Roman Szymanski vs. Daniel Torres
Before his debut in KSW, I wasn’t remotely confident that wild Brazilian striker, Daniel Torres, would be able to handle a step up in competition. He looked dominant in his regional footage, but he was not facing anyone who could give him a stiff challenge.
In a competitive fight with boxing stylist, Filip Wolanski, the young Brazilian walked away victorious in his first fight for KSW. Instead of throwing wild looping shots constantly, Torres showed some refinement in his striking – although he still needs to work on his defense. That being said, I did score the fight in favor of Wolanski (and I know I’m not the only one).
Now in a completely different match-up, Torres faces an opponent that will surely try to grapple with him. This could be disastrous for the Brazilian, since he showed total incompetence defending takedowns earlier this year against Kamil Lebkowski.
While Roman Szymanski has serviceable striking, his ground game is where he excels. Against Brazilian veteran, Denilson Neves, the Polish fighter was able to land takedowns repeatedly and dominate on the mat. A physical powerhouse, Szymanski looks like the bigger and stronger fighter in this match-up.
Unless Torres has somehow learned to counter-wrestle in the past year, I simply don’t see how he deals with the takedowns of Szymanski. Some fighters never develop into good wrestlers and Torres has a non-ideal body type for stuffing shots.
The Polish fighter could get cracked in a wild exchange, but I definitely favor Roman Szymanski to implement his game plan at +120.
Mateusz Gamrot vs Kleber Koike Erbst
Undefeated wrestling and ground strikes specialist, Mateusz Gamrot, faces his toughest test against jiu-jitsu phenomenon, Kleber Koike Erbst. Gamrot will be seeking to become the first two-division champion in the history of KSW as he goes for the featherweight belt.
Gamrot isn’t the most fluid striker. He mainly fires single shots and is ultimately looking to close the distance in order to grab hold of his opponents. A physically dominant wrestler, Gamrot likes body lock takedowns but also shoots a good single leg and runs the pipe well. He remains heavy from top position and typically favors ground strikes over submission attempts.
Not many fighters are willing to go to the ground with a submission ace like Erbst, but Gamrot has stated that he’s unafraid to do so.
Erbst is incredibly talented on the mat and is dangerous off is back – scoring numerous submission victories by way of triangle. He advances positions rapidly and typically looks several steps ahead of his opponents in transitions.
While it’s clear that striking is his secondary art, Erbst has developed into a proficient kickboxer over the years and I think he has the advantage standing. He certainly has more offensive weapons in his toolbox than his Polish opponent.
Gamrot will be able to decide where the fight takes place as the superior wrestler, but what if he’s at a disadvantage on the mat and on the feet? It’s interesting to see whether Gamrot will be able to advance to mount and tee off on Erbst, as he has done in the past, or if he’ll get caught in a submission.

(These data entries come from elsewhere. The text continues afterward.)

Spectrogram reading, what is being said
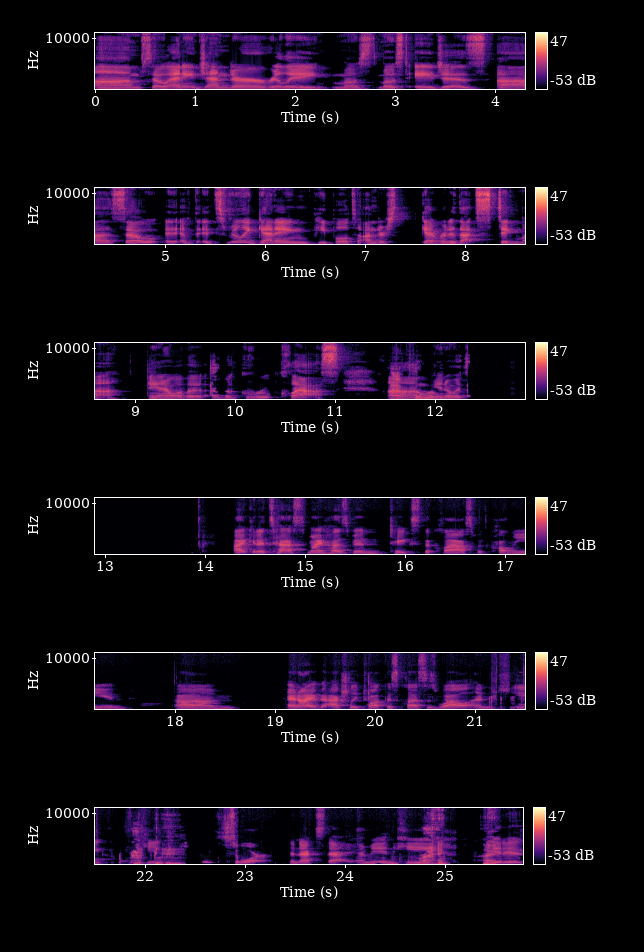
Um, so any gender really most most ages uh, so it, it's really getting people to understand get rid of that stigma, you know, of a of a group class. Absolutely. Um, you know, it's I can attest. My husband takes the class with Colleen, um, and I've actually taught this class as well. And he he sore the next day. I mean, he right. Right. it is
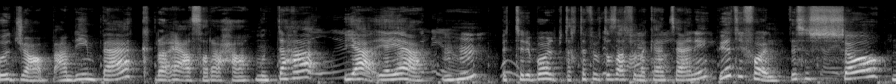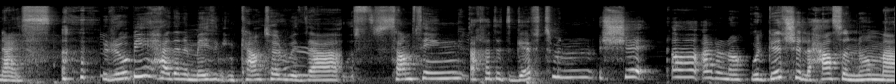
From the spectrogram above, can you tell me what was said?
good job. عاملين باك رائعة صراحة. منتهى يا يا يا اها التليبورت بتختفي وتظهر في مكان تاني. Beautiful. This is so nice. Ruby had an amazing encounter with the something أخذت gift من الشيء uh, I don't know. وال glitch اللي حاصل إن هم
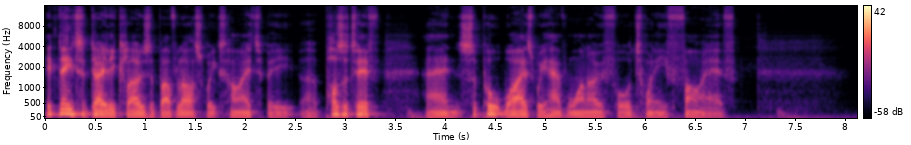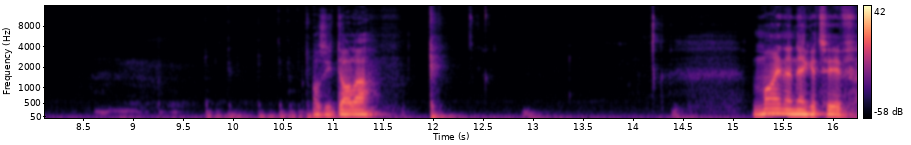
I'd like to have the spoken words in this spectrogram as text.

For what I perceive to be a competitive fight, I feel these lines are wide. I had no problem betting Kleber Koike Erbst at +165.
Tomasz Narkun vs. Mamed Khalidov
In a rematch of a spectacular fight from earlier this year, Mamed Khalidov seeks revenge over light heavyweight champion, Tomasz Narkun, after being submitted by triangle in the third round. While both fighters are well-rounded, each excel in a different area.
Khalidov is a pleasure to watch. With solid kickboxing fundamentals as well as some flashy axe kicks and spinning back kicks thrown in, Khalidov’s creativity sets him apart from other strikers. His straight right is the money punch and he dropped Narkun numerous times throughout the first contest.
Despite losing the first two rounds, Narkun staged a rally in the third and had his opponent in trouble against the fence. Immediately after, Narkun got cracked by a combination of punches but was able to lock in a triangle when his opponent followed him to the mat. This was not a fluke, you can see Narkun lock in the same submission against Marcin Wójcik.
Although a competent grappler himself, I don’t think Khalidov will want to play around on the mat again with such a lethal submission artist.
While Narkun lacks a bit of finesse on the feet, he’s still a dangerous striker and has numerous knockout victories on his record. He might be outclassed from a technical perspective, but if Narkun lands flush he’s absolutely capable of finishing this fight. Narkun is also in his athletic prime at 28-years-of-age while Khalidov is getting up there in age.
Looking at how the first fight went, I think Khalidov can dominate the striking exchanges and avoid the mat.
My Main Plays
- 2.5 units on Roman Szymanski at +120
- 1 unit on Kleber Koike Erbst at +165
- 1.5 units on Mamed Khalidov at -150